Ashes To Ashes, Dust To Dust
Duck Run Natural Cemetery, First In Virginia To Earn ‘Green’ Status, Now Open For Business
Surrounded by mountains on three sides, the sloping hills of Duck Run Natural Cemetery don’t exactly look like a burial ground.
There are no monuments or mausoleums. There aren’t even any tombstones. And the cemetery’s owners plan to keep it that way.
The plot of land is the first in Virginia to receive “green cemetery” status. That distinction means the cemetery conforms to several guidelines meant to ensure it is ecologically friendly. That means that Duck Run, which General Manager Glenn Jennelle and owner Kenny Kyger have been working on for about two years, doesn’t bury bodies in metal caskets and doesn’t use concrete vaults to keep the Earth from sinking as a body decomposes.
The cemetery has been certified by the Green Burial Council, a national organization that established the guidelines to which Duck Run adheres.
“Everything has to be 100 percent biodegradable,” said Jennelle. Some of the rules a certified burial ground must follow include pest management regulations and restrictions on embalming fluids and memorial markers. Burial containers must be made from biodegradable materials, such as pine or wicker, Jennelle said.
More guidelines can be found at www.greenburialcouncil.org.
Kyger said, “It’s a different concept, so it’ll look different [than other cemeteries].”
Duck Run consists of about 100 acres, although only about eight are currently ready to be used as burial sites, Jennelle said. The property was previously a dairy farm, which had significantly deteriorated, he said.
A large pond sits in the middle of the eight acres, complete with fish. Cattails surround it, providing a haven for birds and other wildlife.
The property’s individual plots are a little larger than most cemeteries, Jennelle said. Duck Run will hold about 600 bodies per acre, compared to 1,000-1,200 for the average cemetery, he said.
The rest of the land will eventually be used for burial, as well, but that’s down the road, he said. Jennelle and Kyger say the project could take a century or longer to complete.
One of the cemetery’s eight gardens is designated as a “renewable” burial ground, Jennelle said, meaning that after 75 years, the rights to the burial plot revert back to the cemetery so that another person can be buried in the same spot. That part is a bit of an experiment, though, he said.
“I don’t know how that’s going to work out yet,” said Jennelle. “I think the people who really are into the idea of green burials are going to like that idea.”
In the future, the cemetery will contain native wildflowers and additional native grasses, Jennelle said. Kyger had the property’s pond stocked with about 10,000 fish, including blue gill, small- and wide-mouth bass, catfish, minnows and crawdads.

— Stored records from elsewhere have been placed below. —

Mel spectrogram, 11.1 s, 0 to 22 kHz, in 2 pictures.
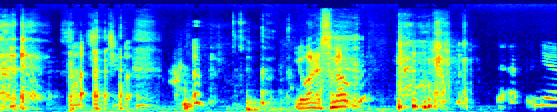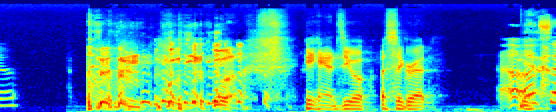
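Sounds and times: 
laughter: 0.0 - 4.8, 6.4 - 9.8, 10.6 - 11.1
person coughing raspily: 0.0 - 4.8, 6.4 - 8.4
speech: 0.1 - 1.5, 3.0 - 3.7, 6.5 - 10.0, 10.6 - 11.1.

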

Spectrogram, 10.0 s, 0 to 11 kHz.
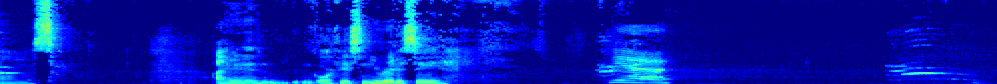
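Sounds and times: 
speech: 0.3 - 0.6, 2.2 - 4.6
domestic cat meowing: 8.8 - 9.9.

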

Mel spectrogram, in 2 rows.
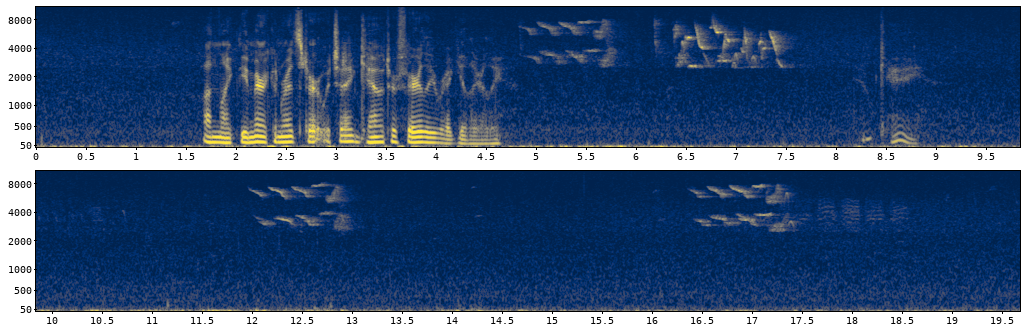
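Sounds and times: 
speech: 1.7 - 4.8
Canada warbler singing high rapid notes: 4.1 - 7.6, 12.0 - 13.0, 16.4 - 17.6.

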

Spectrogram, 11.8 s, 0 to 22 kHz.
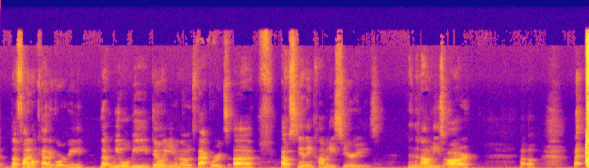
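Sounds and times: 
speech: 0.2 - 7.6, 8.2 - 9.5, 10.4 - 11.7
sharp breathy inhales before a sneeze: 5.2 - 5.6, 9.6 - 11.4
allergic sneeze: 11.5 - 11.7.

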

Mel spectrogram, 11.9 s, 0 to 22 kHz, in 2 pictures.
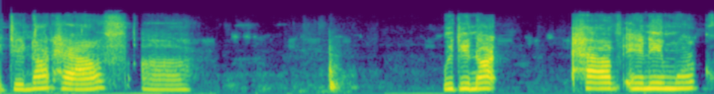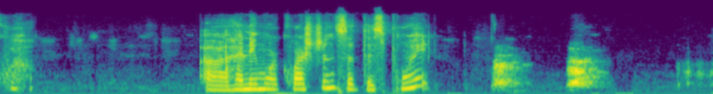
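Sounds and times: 
speech: 0.0 - 1.7, 3.7 - 4.2, 4.8 - 6.3, 7.6 - 9.6
dog barking: 10.0 - 11.8.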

They hope that, by improving the habitat, it will draw wildlife back to the area, Jennelle said as hundreds of butterflies fluttered near the property and birds flitted in and out of the cattails in the pond.
Eventually, the cemetery will have a “memorial walkway” along the back side of the pond that will contain stones engraved with the names of those buried in the cemetery, Jennelle said. A gazebo on top of the hill is also a potential addition down the road.
Approving The Permit
For Dee Floyd, the Rockingham County Supervisor whose district includes the cemetery, the decision in 2010 to allow a special-use permit for the cemetery to proceed wasn’t difficult to make. Opposition was light and there seemed to be a demand for it, he said.
“I think the reason [Kyger] requested it and wanted to put it in is that he had quite a few people requesting that type of burial where they wouldn’t be embalmed,” said Floyd.
While he’s not ready to predict that there will be a green burial boom any time soon, Floyd said there will certainly be a portion of the population that wants to be ecologically friendly, even in death.
Jennelle said the biggest concern regarding the project was access. To remedy the issue, county supervisors required the cemetery to install a commercial entrance, he said.
As part of their planning for the project, Jennelle and Kyger commissioned several assessments and looked at reports from other cemeteries that had taken similar routes.
Jennelle said about a dozen lots have been purchased so far, and while there is no one buried at the cemetery yet, a few families have opted to scatter their loved one’s ashes on the property.
“It really isn’t a new concept,” said Jennelle, who noted that “green” burial was the only type of burial available to families up until about the Civil War. “I guess we’re just reintroducing the basics.”
Contact Joshua Brown at 574-6218 or email@example.com